In early February, the House voted to overturn a rule that would make it impossible for some mentally ill people to legally own firearms, according to the National Public Radio. The Obama administration rule now goes to the Republican-controlled Senate, where it is expected to pass. The overturning of this measure will make it possible for roughly 75,000 people deemed mentally ill by the Social Security Administration (SSA) to own firearms. When the rule was in place, the SSA was required to give records of some of their beneficiaries who had severe mental disabilities to the National Instant Criminal Background Check System of the Federal Bureau of Investigation.
In Favor of the House Decision: The NRA and ACLU
“The House charged ahead with an extreme, hastily written, one-sided measure that would make the American people less safe,” Rep. Elizabeth Esty, D-Conn said. While supporters, such as Rep. Esty, of the Obama background check rule cited examples of mentally ill people gunning down elementary school children such as the Sandy Hook shooting, those in favor of the House’s decision to do away with the rule argued that it infringed upon the rights granted by the Second Amendment. To no surprise, the National Rifle Association (NRA) fought for the repeal. However, even the American Civil LIberties Union (ACLU) claimed that the rule was unfair to the mentally ill: “We oppose this rule because it advances and reinforces the harmful stereotype that people with mental disabilities, a vast and diverse group of citizens, are violent.” Republican House Judiciary Chairman Bob Goodlatte said that the rule had unfairly assumed that, “simply because an individual suffers from a mental condition, that individual is unfit to exercise his or her Second Amendment rights.” He argued that, “This is a slap in the face for those in the disabled community because it paints all those who suffer from mental disorders with the same broad brush.”
People Prohibited From Possessing a Firearm in Florida
While federal laws may be lifted, it is still illegal for the following people to possess a gun in Florida, as per statute 790.23:
- Under the age of 21;
- Convicted felons;
- Some chronic alcohol users;
- Some who suffer from physical limitations;
- Some who have used prohibited substances or been convicted of crimes involving prohibited substances; and
- Some of those who have been charged with domestic violence or a restraining order.
Penalty for Concealed Carry Without License
Unlicensed carry of a concealed weapon in Florida is a felony. As per Florida statute 790.01, a person who carries a concealed firearm without a concealed carry permit is subject to a third degree felony charges, punishable by up to five years in prison and a fine of $5,000.
Call the West Palm Beach Attorney of Skier Law Today

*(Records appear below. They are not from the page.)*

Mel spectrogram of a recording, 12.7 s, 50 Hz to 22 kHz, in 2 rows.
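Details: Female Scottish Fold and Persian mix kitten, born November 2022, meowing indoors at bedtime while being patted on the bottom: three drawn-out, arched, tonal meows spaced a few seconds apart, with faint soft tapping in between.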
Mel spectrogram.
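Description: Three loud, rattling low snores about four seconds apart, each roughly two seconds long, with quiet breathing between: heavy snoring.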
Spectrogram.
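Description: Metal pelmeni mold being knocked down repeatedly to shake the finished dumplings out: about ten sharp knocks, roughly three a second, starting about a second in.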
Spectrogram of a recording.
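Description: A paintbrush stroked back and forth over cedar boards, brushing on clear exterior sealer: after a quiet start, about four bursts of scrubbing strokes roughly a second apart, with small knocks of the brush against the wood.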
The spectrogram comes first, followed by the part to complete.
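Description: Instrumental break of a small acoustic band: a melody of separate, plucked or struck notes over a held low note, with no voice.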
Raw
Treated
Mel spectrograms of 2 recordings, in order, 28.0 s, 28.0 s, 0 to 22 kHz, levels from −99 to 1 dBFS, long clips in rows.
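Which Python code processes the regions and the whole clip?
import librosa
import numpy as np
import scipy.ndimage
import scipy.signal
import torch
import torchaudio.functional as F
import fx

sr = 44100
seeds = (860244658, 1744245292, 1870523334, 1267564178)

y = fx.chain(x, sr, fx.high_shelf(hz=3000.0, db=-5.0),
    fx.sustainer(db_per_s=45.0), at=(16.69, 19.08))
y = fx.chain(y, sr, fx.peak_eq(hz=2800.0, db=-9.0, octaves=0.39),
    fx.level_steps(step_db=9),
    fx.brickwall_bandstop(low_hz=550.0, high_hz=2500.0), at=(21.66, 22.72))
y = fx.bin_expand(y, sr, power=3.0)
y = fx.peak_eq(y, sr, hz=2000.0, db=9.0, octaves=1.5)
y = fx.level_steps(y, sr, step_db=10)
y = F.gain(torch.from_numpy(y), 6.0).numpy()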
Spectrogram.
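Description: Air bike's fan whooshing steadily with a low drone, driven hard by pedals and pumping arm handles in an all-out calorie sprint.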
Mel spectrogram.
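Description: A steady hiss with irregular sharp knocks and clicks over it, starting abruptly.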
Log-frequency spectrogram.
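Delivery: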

No matter the gun charges you are currently facing, you need experienced legal counsel to fight for your freedom in court. Call the West Palm Beach criminal defense attorneys of Skier Law Firm today at (561) 220-3355.